Trump has shown again and again that he sees no reason for the U.S. to do the right thing simply because it is the right thing, because then the world is supposedly "laughing at us." (As opposed to what is happening now?) Indeed, it seems unlikely that he knows the difference between right and wrong.

Everything is supposedly about getting a good "deal," but even there, Trump still does not understand that bargains are supposed to be win-win. If the other side gets something good out of a deal, then Trump hates it (unless, of course, the other party is an authoritarian government). Winning means nothing less than total domination.

This is the mindset of old-style corrupt political bosses and organized criminals. Government and power more generally are useful for the purposes of enriching oneself and one's (currently useful, but completely expendable) associates. It appears that Trump thinks we can only be great if we act like wise guys.

The rest of the world disagrees, of course, as well they should. Unfortunately, it does not end there. In the view of Trump and many of his Republican enablers, only some Americans are real Americans. Trump and the vast majority of his party would happily take away healthcare from tens of millions of people, because those people evidently do not truly count as the Americans who should benefit from our supposed return to greatness.
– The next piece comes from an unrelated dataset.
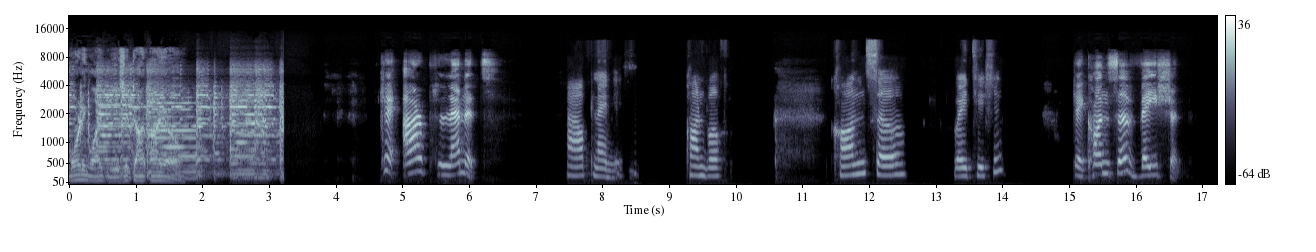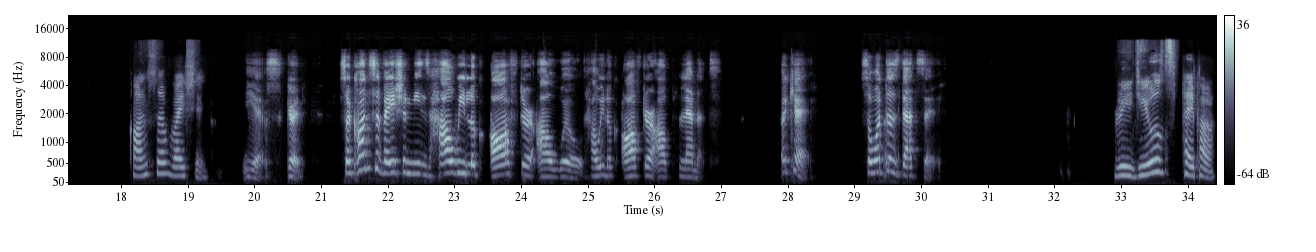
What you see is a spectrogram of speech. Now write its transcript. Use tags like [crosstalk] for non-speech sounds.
morninglightmusic.io. Okay, our planet. our planet. Convo. Conver conservation. Okay, conservation. Conservation. Yes, good. So conservation means how we look after our world, how we look after our planet. Okay, so what does that say? Reuse paper.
The U.S. government, as it is constituted under Donald Trump, is now making us villains abroad and gratuitously cruel at home. No matter what one thinks about whether we Americans should be able to think of our country as a unique force for good in the sweep of human history, we are doing real damage to real people everywhere.

Is it too much to ask, as we celebrate our nation's birth, that we at least stop moving in the wrong direction?

Neil H. Buchanan is an economist and legal scholar and a professor of law at George Washington University. He teaches tax law, tax policy, contracts, and law and economics. His research addresses the long-term tax and spending patterns of the federal government, focusing on budget deficits, the national debt, health care costs and Social Security.